- Reaz Ahmad, Daily Star, April 26, 2011
Bangladesh is all set for developing further the world's first-ever vitamin A-rich rice. A genetically engineered variety, the Golden Rice will go through greenhouse and field tests before advancing into production phase.
And if everything goes well, Bangladesh, within 5 years, will be able to fight vitamin A deficiency in expecting mothers and children through the most-consumed food item. The deficiency causes blindness and child death in acute cases.
The country's most productive rice variety -- BRRI Dhan 29 -- engineered at the International Rice Research Institute in the Philippines with beta carotene-rich genes from corn-- was successfully field-tested at the IRRI in February.This is a big step towards developing Golden Rice, said scientists at Bangladesh Rice Research Institute (BRRI) at Joydebpur, who are involved in the process."This week we are applying for permission to import the beta carotene-rich BRRI Dhan-29 from the IRRI experiment field and make a greenhouse trial at BRRI prior to going for open field trial in Bangladesh," said Dr Alamgir Hossain, principal plant breeder at BRRI.
According to World Health Organisation (WHO) global database on vitamin A deficiency, one in every five pre-school children in Bangladesh is vitamin A-deficient, and 23.7 percent of pregnant women are affected by vitamin A deficiency.
Alamgir Hossain told The Daily Star on Saturday that once released commercially, consumption of only 150 gram of Golden Rice a day will supply half of the recommended daily allowance (RDA) of vitamin A for an adult. This is expected to revolutionise fighting vitamin A-deficiency in the mostly rice-eating Asian countries where the poor have limited access to vitamin A sources other than rice.
BRRI Dhan-29 along with an IRRI variety IR-64 and a Filipino variety RC-28 have gone through the process in which these three were genetically engineered to have greater expressions of corn gene responsible for producing beta carotene.
The GE technology was first applied by Prof Ingo Potrykus, then at the Institute for Plant Sciences, Swiss Federal Institute of Technology, and Prof Peter Beyer of the University of Freiburg, Germany.
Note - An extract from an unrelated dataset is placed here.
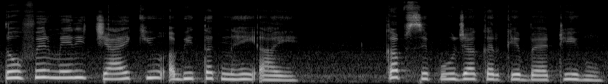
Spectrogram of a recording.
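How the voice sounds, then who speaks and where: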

Their insertion of beta carotene-enriched gene from daffodil to rice caught world attention back in late '90s, and the rice became known as Golden Rice. After years of scientific research and experiments IRRI found it more rewarding to transfer the beta carotene gene to rice from corn than daffodil.
Seattle-based Bill and Melinda Gates Foundation, which on April 13 sanctioned a grant of over $10 million to IRRI to fund, develop and evaluate Golden Rice varieties for Bangladesh and the Philippines, expects that Golden Rice variety of BRRI Dhan-29 will be ready for regulatory approval by 2015.